First, let us recall a standard result from linear algebra: "real symmetric matrices are diagonalizable by orthogonal matrices". Thus, any variance-covariance matrix http://freakonometrics.blog.free.fr/public/perso5/ellex32.gif can be written

http://freakonometrics.blog.free.fr/public/perso5/ACP10.gif

since a variance-covariance matrix is also definite positive.
In the context of Gaussian random vectors (or more generally elliptical distributions), we can write

http://freakonometrics.blog.free.fr/public/perso5/ACP11.gif

The idea in factor models is that a simplified version of the diagonal matrix can be considered

http://freakonometrics.blog.free.fr/public/perso5/ACP12.gif

where

http://freakonometrics.blog.free.fr/public/perso5/ACP14.gif

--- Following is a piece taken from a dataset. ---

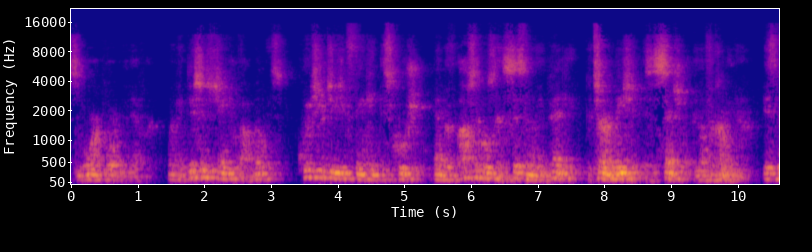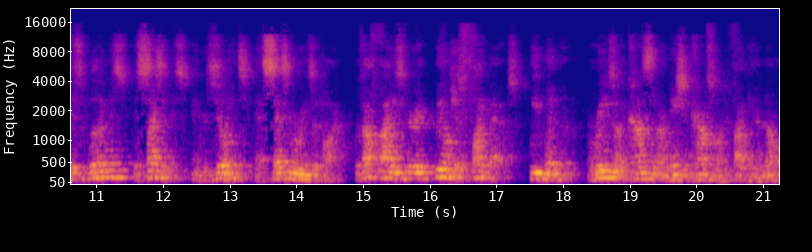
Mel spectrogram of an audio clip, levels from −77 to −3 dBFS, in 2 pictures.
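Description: From 0.05 to 1.2 s the automatic gain control, judging the input too loud or its background noise too strong, pulls its gain down by about 3 dB. This automatic gain falling makes the speech start loud and then sink gradually, with the background dropping along with it.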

assuming that eigenvalues were sorted http://freakonometrics.blog.free.fr/public/perso5/ACO17.gif.
The idea is to write the expression above

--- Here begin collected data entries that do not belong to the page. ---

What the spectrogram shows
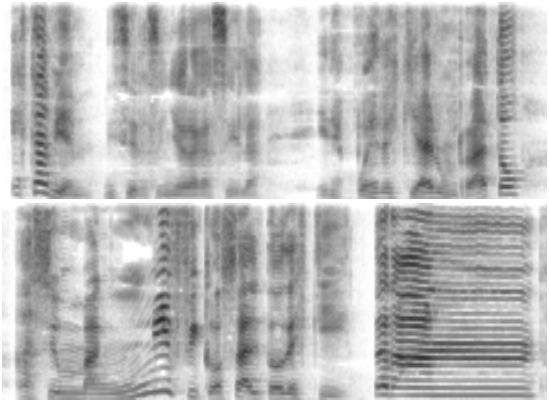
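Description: A woman reading children's stories aloud, her voice moving freely up and down in pitch. The narration is expressive and animated, pitched in a middle register. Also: a little slow. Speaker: storyteller.

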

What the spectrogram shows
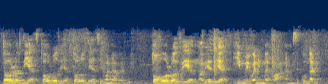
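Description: A woman's voice: fairly high pitch, steady tone, rapid-fire. A young Mexican woman with a Mexican accent telling a personal story on a podcast, emotional and chatty, laughing often. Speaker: podcast guest. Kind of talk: casual storytelling. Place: office. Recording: echoey office, muffled, noisy.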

http://freakonometrics.blog.free.fr/public/perso5/ACP15.gif

where the http://freakonometrics.blog.free.fr/public/perso5/ACP16.gif largest eigenvalues are considered. This can also be written

http://freakonometrics.blog.free.fr/public/perso5/ACP17.gif

were the so-called factors http://freakonometrics.blog.free.fr/public/perso5/ACP20.gif are assumed to be orthogonal, i.e. non-correlated. Thus, components are driven by those factors, and the remaining term http://freakonometrics.blog.free.fr/public/perso5/ACP21.gif is called (in finance) the idiosyncratic component.
This technique is extremely popular in finance, to model returns of multiple stocks, from the capital asset pricing model (CAPM, Sharpe (1964) or Mossin (1966)) - with one factor (the so-called market) - to the arbitrage pricing theory (APT, Ross (1976)). For instance, with the following code, we can extract prices of 35 French stocks,
code=read.table(
"http://perso.univ-rennes1.fr/arthur.charpentier/
code-CAC.csv",sep=";",header=TRUE)
code$Nom=as.character(code$Nom)
code$Code=as.character(code$Code)
head(code)
i=1
library(tseries)
code=code[-8,]
X<-get.hist.quote(code$Code[i])
Xc=X$Close
for(i in 2:nrow(code)){
x<-get.hist.quote(code$Code[i])
xc=x$Close
Xc=merge(Xc,xc)}
It is natural to consider log-returns, and their correlations,
R=diff(log(Xc))
colnames(R)=code$Code
correlation=matrix(NA,ncol(R),ncol(R))
colnames(correlation)=code$Code
rownames(correlation)=code$Code
for(i in 1:ncol(R)){
for(j in 1: ncol(R)){
I=(is.na(R[,i])==FALSE)&(is.na(R[,j])==FALSE)
correlation[i,j]=cor(R[I,i],R[I,j]);
}}
library(corrgram)
corrgram(correlation, order=NULL,
lower.panel=panel.shade,
upper.panel=NULL, text.panel=panel.txt, main="")

In that case, there is one eigenvalue extremely large, and then, tall the others are extremely small,
L=eigen(correlation)
plot(1:ncol(R),L$values,type="b",col="red")

I.e. we suggest to consider a factor model, with http://freakonometrics.blog.free.fr/public/perso5/ACP16.gif equals one.

In a Gaussian (or elliptical) world, building factor models are extremely close to the theory of principal component analysis, where we seek axis, or planes, with the "best" projection of scatterplots,